Symbolizing where we are, where we come from, and where we want to go, Reed Arts Week has come and gone. The festival, which was held October 20 through November 3, showcased the diversity of art in our community and the impact that it can have through the theme of “OUR REALITY?”
The title of the festival began as simply “REALITY?”, which stood for Revised, Experiential, Accessible, Lived, Intentional, and Y?; the question mark noted the potential for change. “REALITY?,” which represented the experience that the directors wanted to achieve, was later prefaced with “OUR,” which was added by the directors to emphasize their interest in the political nature of art and the potential that it has to catalyze action. Art, therefore, has the power to inspire movements, and that power served as a central vision for the festival.
Even though the title of the festival was oriented toward the political impact of art, the artists who participated interpreted the theme in their own way. Victoria Xiao, Sophia Raccuia, and Sherry Chiang created an installation that “focuses on the ways in which body dysmorphia manifests in the mind, further distancing us from our sense of self and surroundings.” The three artists began their piece with a huge blank canvas each starting from different sides of the canvas and working from there, noticing how their shadows looked on the paper and using those silhouettes as the basis for the ghostly figures on the canvas. The artists mentioned that “the whole experience of collaboration was so cool,” as they had never created anything in this way before.
Another artist, Owga Li, was up every day at sunrise and sunset, weaving a web of rope between three trees in the great lawn. He then hung bells, chimes, and other instruments from the web to create a space that was interactive and musical elements that manifested both visually and audibly. “This is my playground. I’m here, I play this game,” he noted, continuing to throw branches tied to rope across his creation. “I like the space. I kind of personalized this space…it’s hard to abandon.” Owga reflected on how personal his installation had become, even though the piece was to also be shared with the public. Passerbys frequently stopping by to observe him working or to ring the bells hanging from the trees.
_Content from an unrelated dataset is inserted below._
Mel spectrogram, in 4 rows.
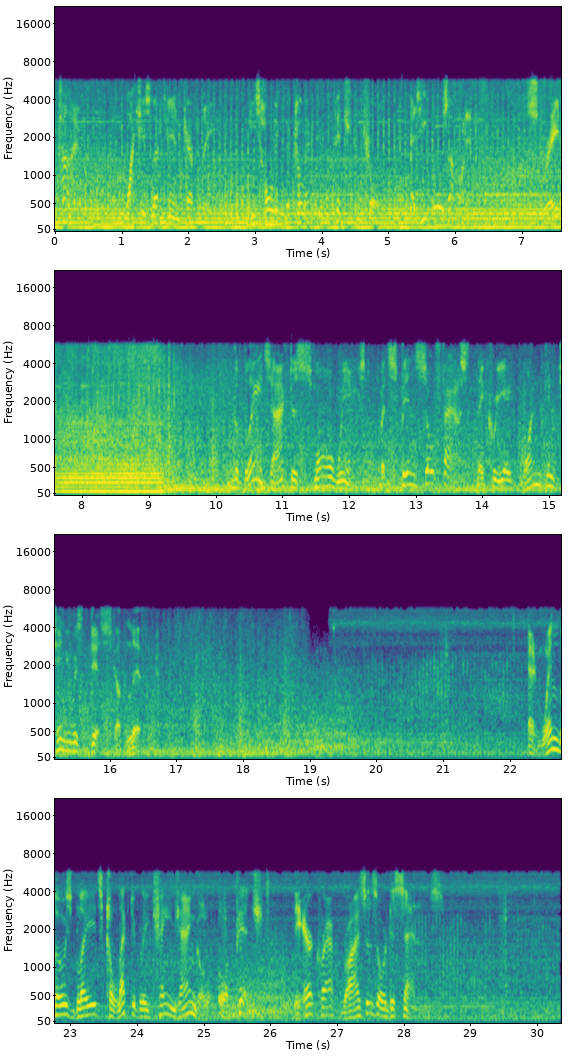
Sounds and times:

From visual and performance art to interactive pieces and workshops, the art exhibited throughout the week was just as diverse as the artists. Ruby Carmel, one of the artistic directors of the event explained that “all the directors had somewhat different areas of focus…but we all strongly believed in supporting POC artists and wanting to make the festival as open as possible to everybody.” In addition, Carmel noted that as a director, she loved being able to recognize artists’ work and skill and ask them to participate. “I am not only able to say ‘I like your work’, I am also able to say ‘I want to display your work and pay you for it’, which is a wonderful position to be in.” Most of who she was contacting were people the directors didn’t know, but she’s excited to have been involved in communicating with a variety of artists. “I feel that RAW has definitely given me the tools to reach out to artists in a productive, supportive way.”
“Too often I feel like Reed talks about having different types of art,” Carmel added, when asked about the importance of RAW, “but the broader Reed community either doesn’t know about it or doesn’t have access to it.” Reed Arts Week serves as a way to represent the unrepresented. It brings to light the creativity and skill of artists who may not always be recognized, and it recognizes how their hard work could catalyze action in the community.